“We hope that this law will give chance to our industries to bid for large projects and supplies, while increasing their production as well as improving the quality to meet the standards of the market,” she said.
Among other incentives, the Government gives tax incentives to people who wish to set up industries including tax exemption and reduced rates of taxes such as VAT and import duties on the machinery and raw materials.
That way, the government hopes to continue to attract investors in the strategic sectors while at the same time boosting local manufacturing and reducing the trade deficit.
The Chairman of PSF, Robert Bafakulera said that the continued success of Made-in-Rwanda will require the private sector to position itself in terms of increasing productivity, enhancing quality and adhering to set standards while providing the best experience a local customer can have.
“This is the only way captains of Industry in Rwanda can alter the perceptions and mindset of Rwandans towards locally produced goods and services,”

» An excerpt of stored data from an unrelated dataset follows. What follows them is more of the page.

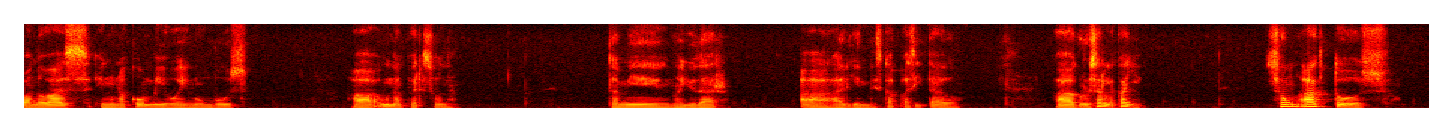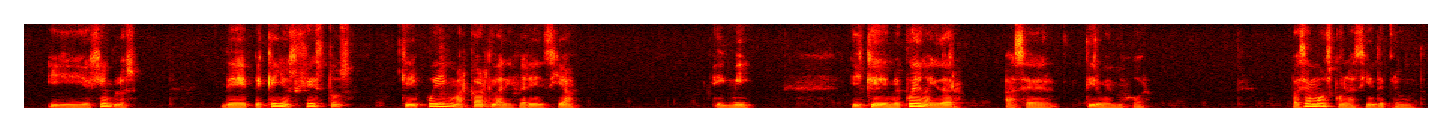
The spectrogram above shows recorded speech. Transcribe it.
cuando vas en una combi o en un bus a una persona. También ayudar a alguien discapacitado a cruzar la calle. Son actos y ejemplos de pequeños gestos que pueden marcar la diferencia en mí y que me pueden ayudar a sentirme mejor. Pasemos con la siguiente pregunta.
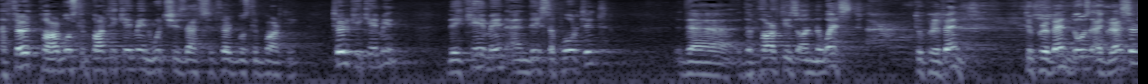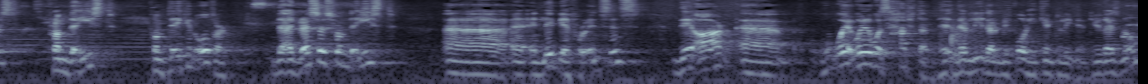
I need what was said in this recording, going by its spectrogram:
a third part, Muslim party came in, which is that's the third Muslim party. Turkey came in. They came in and they supported the, the parties on the west to prevent to prevent those aggressors from the east from taking over. The aggressors from the east, uh, in Libya, for instance, they are. Uh, where, where was Haftar, their leader, before he came to Libya? Do you guys know?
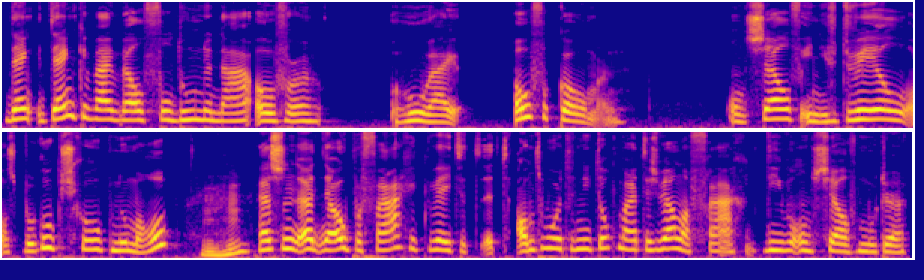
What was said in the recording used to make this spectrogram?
Denk, denken wij wel voldoende na over hoe wij overkomen? Onszelf, individueel, als beroepsgroep, noem maar op. Mhm. Dat is een, een open vraag. Ik weet het, het antwoord er niet op, maar het is wel een vraag die we onszelf moeten,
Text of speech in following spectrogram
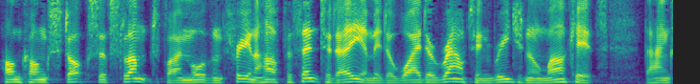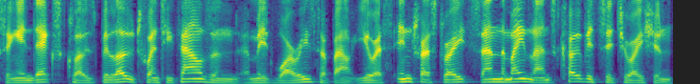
Hong Kong stocks have slumped by more than 3.5% today amid a wider rout in regional markets. The Hang Seng Index closed below 20,000 amid worries about US interest rates and the mainland's COVID situation.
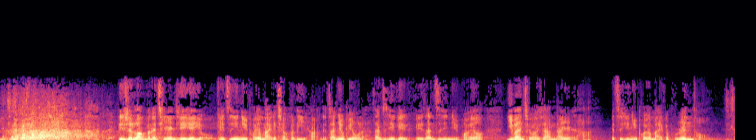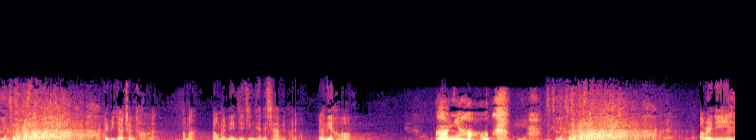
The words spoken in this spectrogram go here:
其实浪漫的情人节也有，给自己女朋友买个巧克力啥的，咱就不用了，咱自己给给咱自己女朋友，一般情况下男人哈，给自己女朋友买个 Brento，就比较正常了，好吗？让我们连接今天的下一位朋友，朋友你好。啊，你好，老妹儿，您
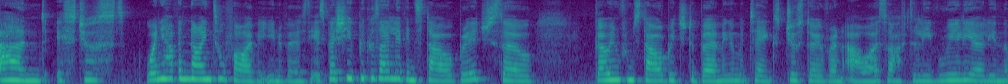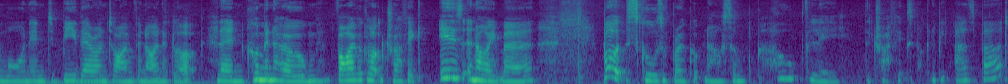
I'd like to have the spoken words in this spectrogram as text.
and it's just, when you have a 9 till 5 at university, especially because I live in Stourbridge so Going from Stourbridge to Birmingham it takes just over an hour so I have to leave really early in the morning to be there on time for 9 o'clock. Then coming home, 5 o'clock traffic is a nightmare but schools have broke up now so hopefully the traffic's not going to be as bad.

“The Government has put in place policies where local content is preferred, therefore the onus is on us to satisfy the domestic market in terms of quantities and quality without any doubt,” Bafakulera said.
He highlighted constraints the manufacturing sector is facing including lack of access to credit, high electricity tariffs, skills shortages, inadequate infrastructure, and weak innovative capacities,”

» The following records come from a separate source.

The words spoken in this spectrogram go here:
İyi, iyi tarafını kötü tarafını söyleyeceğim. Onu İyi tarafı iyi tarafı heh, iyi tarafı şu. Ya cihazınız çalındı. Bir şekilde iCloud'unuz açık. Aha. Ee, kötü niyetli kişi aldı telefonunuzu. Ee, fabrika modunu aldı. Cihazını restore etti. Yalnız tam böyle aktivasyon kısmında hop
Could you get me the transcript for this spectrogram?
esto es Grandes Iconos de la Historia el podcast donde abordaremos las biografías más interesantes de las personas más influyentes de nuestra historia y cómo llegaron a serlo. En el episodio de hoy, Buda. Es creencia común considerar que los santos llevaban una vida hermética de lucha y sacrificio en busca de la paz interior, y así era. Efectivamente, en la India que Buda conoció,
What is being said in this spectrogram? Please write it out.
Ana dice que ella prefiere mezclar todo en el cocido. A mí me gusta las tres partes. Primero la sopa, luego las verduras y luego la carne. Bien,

“In addition, competition in the manufacturing sector has become extremely intense, particularly from emerging markets. Imports from China, India and Europe now constitute a big percentage of imports,” Bafakulera said.
He said that strategies need to be developed to incentivize and reduce on the cost of doing business for local manufacturers, saying that a new Industrial policy which is more purposeful can held address the challenges.
More effective interventions including developing industrial parks for light industries, encouraging the banking sector to lend more to the sector, as well as using the development bank more effectively would also come in handy.
Bafakulera said that elaborating partnerships with other African Countries to develop regional value-chains and industries, in sectors like textiles, agribusiness, pharmaceuticals, and automobiles as well as revising trade policy and the Common External Tariff to support regional industrialization can also boost the manufacturing and export sector.
During the forum, members of the business community raised concerns that affect their business including power tariffs, high taxes and delays in VAT reimbursements.
The Commissioner General of Rwanda Revenue Authority (RRA) Pascal Ruganintwali assured the business community that the government is committed to put in place a conducive environment for them to operate without any burden, including tax incentives.
He also pointed out that delayed VAT reimbursements are going to be resolved. He said a budget has been put in place to cater for the backlog in VAT refunds.